He said anyone with empathy for the environment should care about lowering emissions, rather than who would fund the infrastructure and technology to achieve it.
“Whether that money comes from an investor who lives in Israel or New York or wherever... I don’t care.”
When asked if New Zealanders could be concerned about the political position foreign funding put us in, Key refuted that money always came with extra conditions.
As an example, the United States administration’s “very aggressive stance” towards China had not deterred it from buying US treasury bonds, he said.
“They [the US] have huge amounts of investment to keep their budget deficit afloat, but they seem to not like them [China] very much.
“Capital isn’t terribly patriotic, it moves to where it thinks the returns are.”
BlackRock told Markets with Madison this week that it was targeting high single-digit returns on its $2 billion private fund, which could be spent on solar or wind power plants.
“It’s not like you can pick that up and transport it,” Key said. “So, what are the real risks?
“Some people will say I don’t like [that] it comes from China, or I don’t like that it comes from the United States, but, actually, more what they’re worried about is they just don’t like foreign capital.”
Assessing those aforementioned escalating tensions between the US and China, Key said New Zealand had to “tread a very fine line” politically, however, we were not being disingenuous by maintaining ties with them both.
“What would be the point in us divorcing China because the US currently has some concerns with them?”
But, if China invaded Taiwan, that should cause us to reassess that relationship.
“That would be a real concern.”
For the record, Key put the probability of that happening in his lifetime at “next to zero”, because he didn’t foresee Taiwan breaking away from the mainland.

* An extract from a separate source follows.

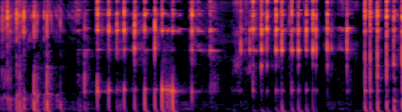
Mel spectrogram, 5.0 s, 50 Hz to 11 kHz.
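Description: A metal cup is tapped in quick, uneven bursts of sharp, clinking hits, each with a brief metallic ring around 680 Hz and bright high overtones. The taps die away almost at once, with short pauses between the bursts near 2.5 and 4 seconds.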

“I just don’t see it. My view is, let’s live in the here and now, and in the here and now, China’s a big market for us.”
Its economy was slowing, though, and officially entered deflation mode this week, meaning prices for goods were going declining overall.
“I think blind Freddie can tell you that their economy is under pressure at the moment.”
Key advises New Zealand businesses on China. He explained that the statistics did not necessarily paint a bad picture for our exporters because the middle-income market in China was still growing.
“For New Zealand, we’ve still got an incredibly bright future with China, as we do with lots of other countries.”
The former prime minister and National Party leader was however less upbeat about our prospects at home.
He said he worried about the “stripping away” of ambition across New Zealand, particularly younger generations.
“I worry about that national psyche.”
Speaking to Markets with Madison on his 62nd birthday, and blowing out a candle on a carrot cake in celebration, he unsurprisingly said his wish this year was for a change in government come October.
Madison personally paid $8.00 for the cake.
Madison Reidy is the host of New Zealand’s only financial markets show Markets with Madison. She joined the Herald in 2022 after working in investment, and has covered business and economics for television and radio broadcasters